A month after the pampered pooch's birthday bash, Ravelo, a recent college-grad from UC-San Diego, posted the photo on Facebook to give her friends a good laugh.Cute, right? That "smile" is undeniable and simultaneously cute and creepy. Show it to your class and have a good laugh over that.
"I thought it was the funniest picture I've ever seen," she tells PEOPLEPets.com.
That day, John Lipari, a friend of Ravelo's, saw the hilarious photo online during an evening class, posted it on Reddit.com, and catapulted Riley into overnight viral superstardom. Countless blogs and Web sites, including The Huffington Post, caught on to Riley's winning grin, branding the Bichon Frise-poodle mix as "The Birthday Dog," "Smiley Riley," and the "Stoner Dog." One Web site even Photoshopped the smiling puppy into the arms of President Obama.
And then, some food for discussion: where did this photo originate? Let's look at that again...
A month after the pampered pooch's birthday bash, Ravelo, a recent college-grad from UC-San Diego, posted the photo on Facebook...
Teachable moment alert. She posted something on her own Facebook page for her friends or family to see. Even if her photo album security was set to "Only Friends" (most people's are actually set to "Everyone" and they don't even know it. Use Facebook but know what you're using!), this could have still happened. Why? Because a friend saw it and cross-posted/copied it to an entirely different website. He took her photo and posted it somewhere else, in a more public forum, making it accessible to international. I'm not trying to beat this guy up because clearly, it's a cute/harmless/adorable picture.
My point here is: what if it wasn't? What if it was, say, a child? I would feel comfortable sharing pictures of my child with friends, but I would not be happy with that picture getting shared with the entire Web. What if it were a potentially embarrassing picture? Again, something you wouldn't mind sharing with friends/family, but wouldn't want to expose to say, your boss, potential employers, clients, or in-laws. It happens, even from well-meaning friends.
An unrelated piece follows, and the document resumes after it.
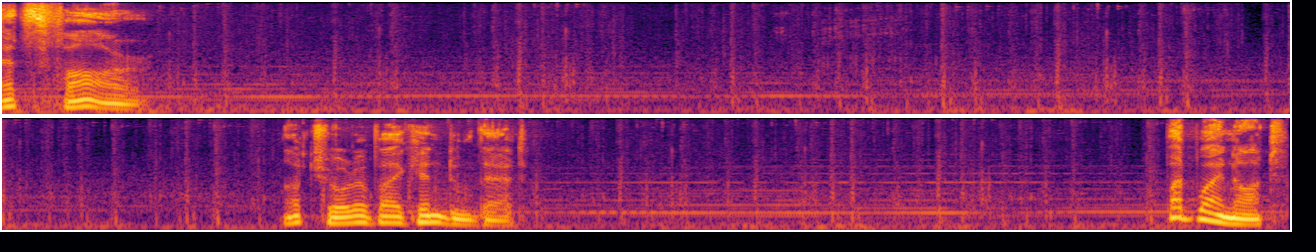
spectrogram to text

I think that latter part is what might speak to teens. With the recent hot-button issue of sexting and other incriminating-photo-sharing, teens think: "Well, if I send it to my BF or GF, I can trust him/her because s/he's my boo." They don't entertain the possibility of "What if we break up? Will I want him/her to still have that?" because they never get past the former question (oh, but we won't!). This story is an excellent example of a well-meaning friend who shares your personal life with the Web at large.
Maybe kids wouldn't get this one, either. But it just really struck me as a teachable moment, and I think it's a good reminder for teachers and students alike to just be aware that what you post online always has the potential to be exposed to the world at large.